As mentioned on at least one previous occasion in this space, we are not big fans of Maine shopping sprees and online purchasing.
Particularly when the items lugged across the border or ordered from wherever are available in our own neighbourhood. If it’s not you get a pass.
So it should come as no surprise that a couple of shop local initiatives have caught our attention recently.
The first is the ‘Ten Per Cent Shift’ being advocated by CUPE Nova Scotia president Danny Cavanagh.
This campaign encourages consumers to ‘shift’ 10 per cent of their existing spending to local businesses, foods, vehicles and other products.
You don’t have to spend more, says Cavanagh. Just redirect what you currently spend.
He makes a good case too.
For instance, $100 worth of books bought online contributes no money into your community. That’s right. Zero. Spend the same amount at a national chain and $13 remains in the community. Buy at a locally-owned bookstore and $45 remains in the community.
Furthermore, if every adult in an area the size of Central Colchester shifted 10 per cent of their current spending to the local economy the impact would be in the millions of dollars.
Meanwhile, the Truro & Colchester Chamber of Commerce has launched a Live Logo campaign, which also is touting the benefits of shopping local.
In an article which appears this week in our sister publication, the Colchester Weekly News, Chamber executive director Tim Tucker reminds us that ‘shopping local is beneficial to everyone involved.’
In other words, it will result in more business openings, more jobs and more donations to local charities and sports teams.
Tellingly, a survey conducted by the Chamber revealed that 20 to 30 per cent of area residents were buying a product or service not located in the local area.
And here’s one other point to consider when spending outside our community. Fewer businesses and jobs negatively impacts our tax base and the ability of local municipal governments to keep up with street paving and sidewalk improvements, limit tax hikes and so much more.

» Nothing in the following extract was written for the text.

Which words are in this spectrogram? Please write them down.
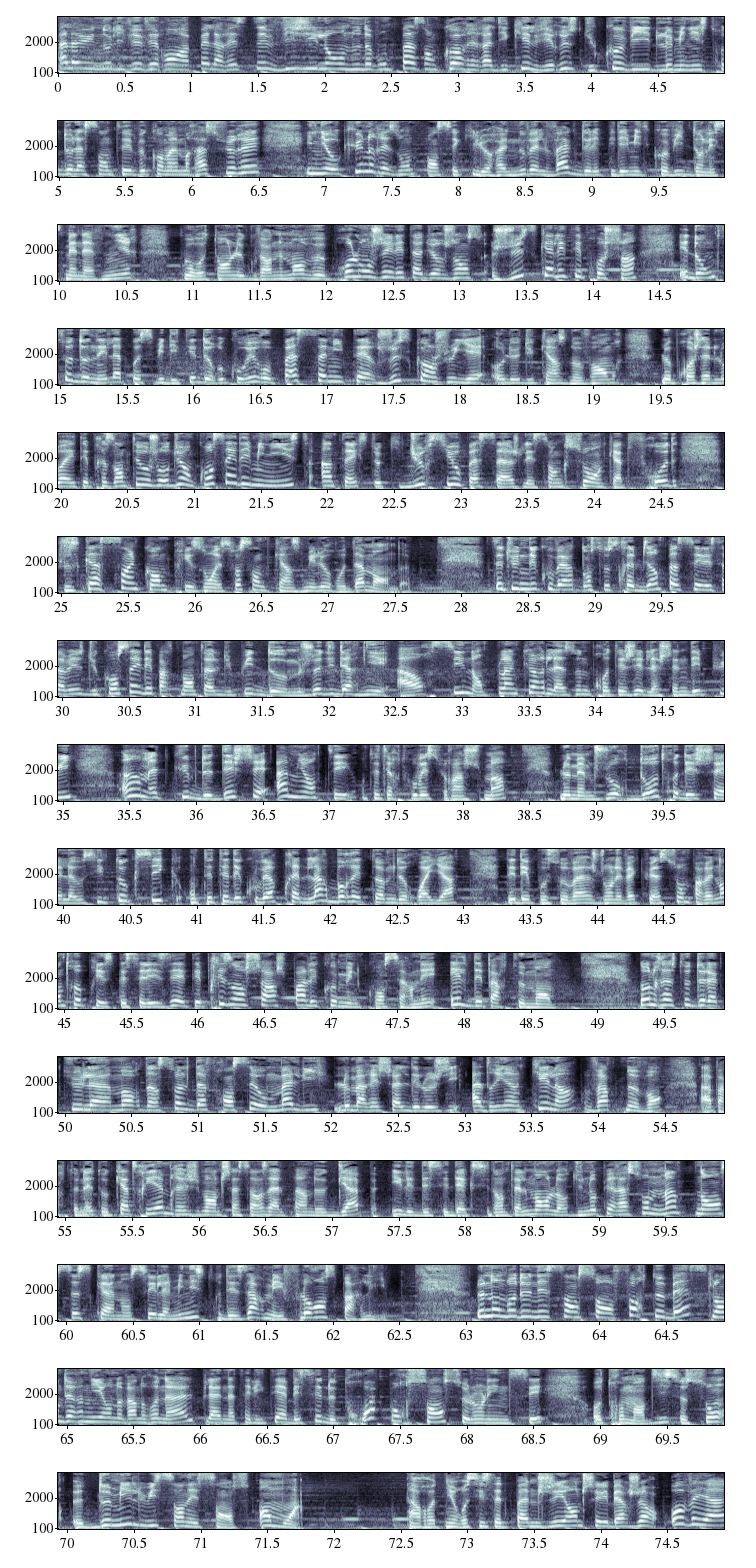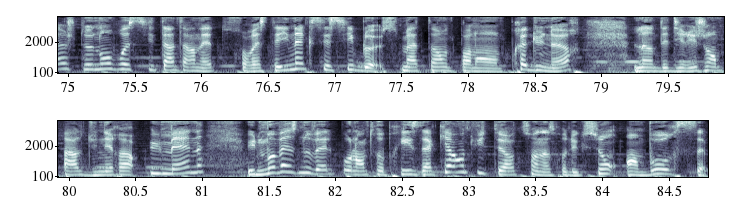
À la une, Olivier Véran appelle à rester vigilant. Nous n'avons pas encore éradiqué le virus du Covid. Le ministre de la Santé veut quand même rassurer. Il n'y a aucune raison de penser qu'il y aura une nouvelle vague de l'épidémie de Covid dans les semaines à venir. Pour autant, le gouvernement veut prolonger l'état d'urgence jusqu'à l'été prochain et donc se donner la possibilité de recourir au pass sanitaire jusqu'en juillet au lieu du 15 novembre. Le projet de loi a été présenté aujourd'hui en Conseil des ministres, un texte qui durcit au passage les sanctions en cas de fraude jusqu'à 5 ans de prison et 75 000 euros d'amende. C'est une découverte dont se serait bien passé les services du conseil départemental du Puy-de-Dôme jeudi dernier à Orsine, en plein cœur de la zone protégée de la chaîne des Puits. Un mètre cube de déchets amiantés ont été retrouvés sur un chemin. Le même jour, d'autres déchets, là aussi toxiques, ont été découverts près de l'arboretum de Roya. Des dépôts sauvages dont l'évacuation par une entreprise spécialisée a été prise en charge par les communes concernées et le département. Dans le reste de l'actu, la mort d'un soldat français au Mali, le maréchal des logis Adrien Quélin, 29 ans, appartenait au 4e régiment de chasseurs alpins de Gap. Il est décédé accidentellement lors d'une opération de maintenance, c'est ce qu'a annoncé la ministre des Armées, Florence Parly. Le nombre de naissances en forte baisse l'an dernier en Auvergne-Rhône-Alpes. La natalité a baissé de 3% selon l'INSEE. Autrement dit, ce sont 2800 naissances en moins. À retenir aussi cette panne géante chez l'hébergeur OVH. De nombreux sites internet sont restés inaccessibles ce matin pendant près d'une heure. L'un des dirigeants parle d'une erreur humaine. Une mauvaise nouvelle pour l'entreprise à 48 heures de son introduction en bourse.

So shop where you like. It’s a free country. Just remember the bang you get for your buck is not always on the price tag.